WHAT IS NEEDED: Every line of the data below should be retyped exactly, with no images carried over.

Dataset excerpts
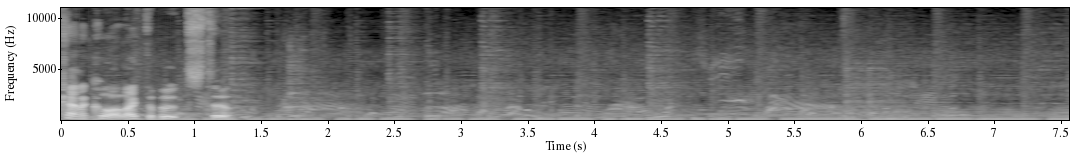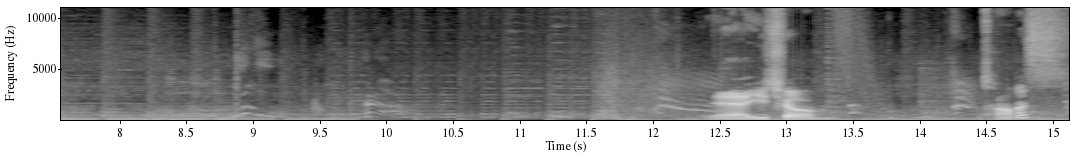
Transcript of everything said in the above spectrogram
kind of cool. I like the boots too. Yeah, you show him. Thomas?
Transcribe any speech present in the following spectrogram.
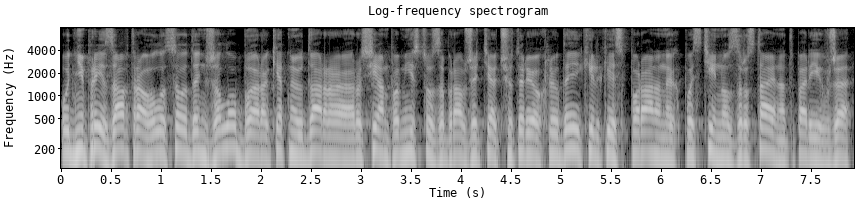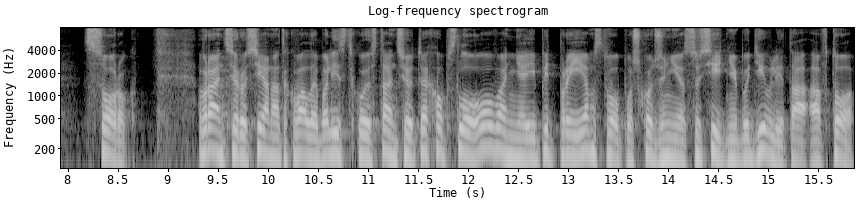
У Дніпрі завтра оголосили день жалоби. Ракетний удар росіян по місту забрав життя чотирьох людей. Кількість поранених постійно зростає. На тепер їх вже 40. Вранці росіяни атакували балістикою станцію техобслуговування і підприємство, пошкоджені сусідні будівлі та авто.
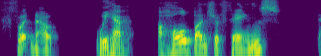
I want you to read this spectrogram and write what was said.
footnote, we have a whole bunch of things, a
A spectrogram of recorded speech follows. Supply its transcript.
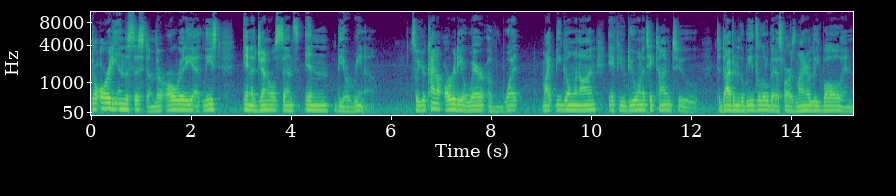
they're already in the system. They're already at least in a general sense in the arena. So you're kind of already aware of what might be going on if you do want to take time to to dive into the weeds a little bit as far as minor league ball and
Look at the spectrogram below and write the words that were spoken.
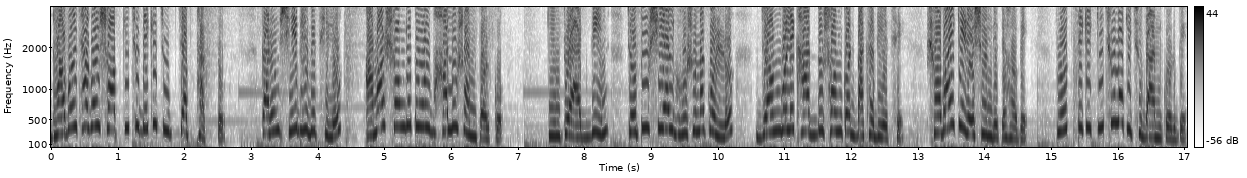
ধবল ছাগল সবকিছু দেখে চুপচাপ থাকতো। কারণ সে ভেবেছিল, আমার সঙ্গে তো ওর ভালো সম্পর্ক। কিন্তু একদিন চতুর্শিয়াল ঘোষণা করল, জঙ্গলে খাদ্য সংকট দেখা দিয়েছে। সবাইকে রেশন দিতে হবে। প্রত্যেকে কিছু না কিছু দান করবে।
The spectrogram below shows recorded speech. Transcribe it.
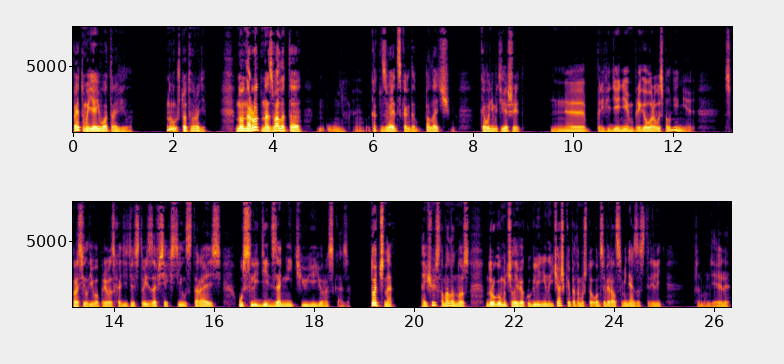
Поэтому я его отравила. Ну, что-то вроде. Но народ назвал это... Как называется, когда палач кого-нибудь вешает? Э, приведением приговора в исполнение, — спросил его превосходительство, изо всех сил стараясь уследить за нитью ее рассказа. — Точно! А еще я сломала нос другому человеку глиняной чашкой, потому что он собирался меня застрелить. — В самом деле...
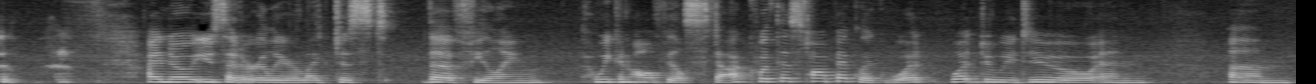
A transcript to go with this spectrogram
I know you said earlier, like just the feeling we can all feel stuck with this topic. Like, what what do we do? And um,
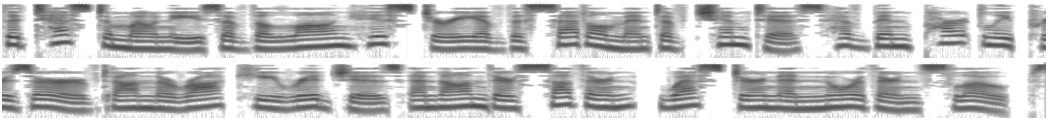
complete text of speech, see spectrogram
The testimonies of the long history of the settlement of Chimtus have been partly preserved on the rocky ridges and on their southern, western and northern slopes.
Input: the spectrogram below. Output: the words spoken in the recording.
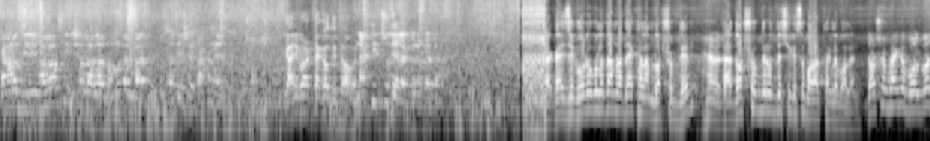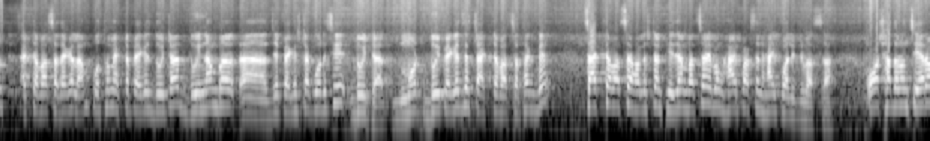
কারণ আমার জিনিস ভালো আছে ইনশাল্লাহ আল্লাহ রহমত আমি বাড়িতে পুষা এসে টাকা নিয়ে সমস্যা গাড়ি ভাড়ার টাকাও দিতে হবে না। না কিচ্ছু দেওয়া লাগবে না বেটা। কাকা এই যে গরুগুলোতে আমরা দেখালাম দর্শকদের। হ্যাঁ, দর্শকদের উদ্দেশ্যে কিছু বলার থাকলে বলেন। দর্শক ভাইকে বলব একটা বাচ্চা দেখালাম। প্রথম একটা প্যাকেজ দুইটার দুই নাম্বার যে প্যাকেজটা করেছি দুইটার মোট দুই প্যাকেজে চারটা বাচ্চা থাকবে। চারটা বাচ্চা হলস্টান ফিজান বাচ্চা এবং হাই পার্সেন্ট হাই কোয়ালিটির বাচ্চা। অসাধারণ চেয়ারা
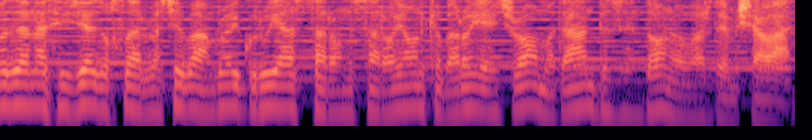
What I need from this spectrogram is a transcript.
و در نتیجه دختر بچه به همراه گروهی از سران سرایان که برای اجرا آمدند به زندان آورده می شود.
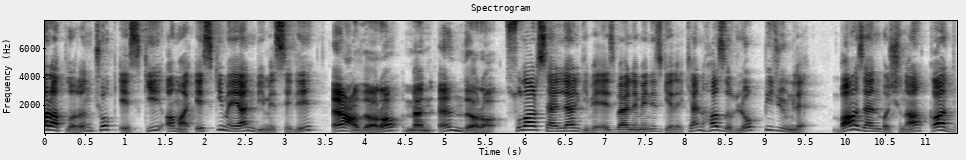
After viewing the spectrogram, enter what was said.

RESPONSE BOX:
Transcript of everything said in the above spectrogram
kind of cool. I like the boots too. Yeah, you show him. Thomas?
Transcribe any speech present in the following spectrogram.
У Дніпрі завтра оголосили день жалоби. Ракетний удар росіян по місту забрав життя чотирьох людей. Кількість поранених постійно зростає. На тепер їх вже 40. Вранці росіяни атакували балістикою станцію техобслуговування і підприємство, пошкоджені сусідні будівлі та авто.
I want you to read this spectrogram and write what was said.
footnote, we have a whole bunch of things, a
A spectrogram of recorded speech follows. Supply its transcript.
they're already in the system. They're already at least in a general sense in the arena. So you're kind of already aware of what might be going on if you do want to take time to to dive into the weeds a little bit as far as minor league ball and
Look at the spectrogram below and write the words that were spoken.
ধবল ছাগল সবকিছু দেখে চুপচাপ থাকতো। কারণ সে ভেবেছিল, আমার সঙ্গে তো ওর ভালো সম্পর্ক। কিন্তু একদিন চতুর্শিয়াল ঘোষণা করল, জঙ্গলে খাদ্য সংকট দেখা দিয়েছে। সবাইকে রেশন দিতে হবে। প্রত্যেকে কিছু না কিছু দান করবে।
The spectrogram below shows recorded speech. Transcribe it.
Поэтому я его отравила. Ну, что-то вроде. Но народ назвал это... Как называется, когда палач кого-нибудь вешает? Э, приведением приговора в исполнение, — спросил его превосходительство, изо всех сил стараясь уследить за нитью ее рассказа. — Точно! А еще я сломала нос другому человеку глиняной чашкой, потому что он собирался меня застрелить. — В самом деле...
A transcript to go with this spectrogram
I know you said earlier, like just the feeling we can all feel stuck with this topic. Like, what what do we do? And um,
complete text of speech, see spectrogram
The testimonies of the long history of the settlement of Chimtus have been partly preserved on the rocky ridges and on their southern, western and northern slopes.
Input: the spectrogram below. Output: the words spoken in the recording.
কারণ আমার জিনিস ভালো আছে ইনশাল্লাহ আল্লাহ রহমত আমি বাড়িতে পুষা এসে টাকা নিয়ে সমস্যা গাড়ি ভাড়ার টাকাও দিতে হবে না। না কিচ্ছু দেওয়া লাগবে না বেটা। কাকা এই যে গরুগুলোতে আমরা দেখালাম দর্শকদের। হ্যাঁ, দর্শকদের উদ্দেশ্যে কিছু বলার থাকলে বলেন। দর্শক ভাইকে বলব একটা বাচ্চা দেখালাম। প্রথম একটা প্যাকেজ দুইটার দুই নাম্বার যে প্যাকেজটা করেছি দুইটার মোট দুই প্যাকেজে চারটা বাচ্চা থাকবে। চারটা বাচ্চা হলস্টান ফিজান বাচ্চা এবং হাই পার্সেন্ট হাই কোয়ালিটির বাচ্চা। অসাধারণ চেয়ারা
What I need from this spectrogram is a transcript.
و در نتیجه دختر بچه به همراه گروهی از سران سرایان که برای اجرا آمدند به زندان آورده می شود.
After viewing the spectrogram, enter what was said.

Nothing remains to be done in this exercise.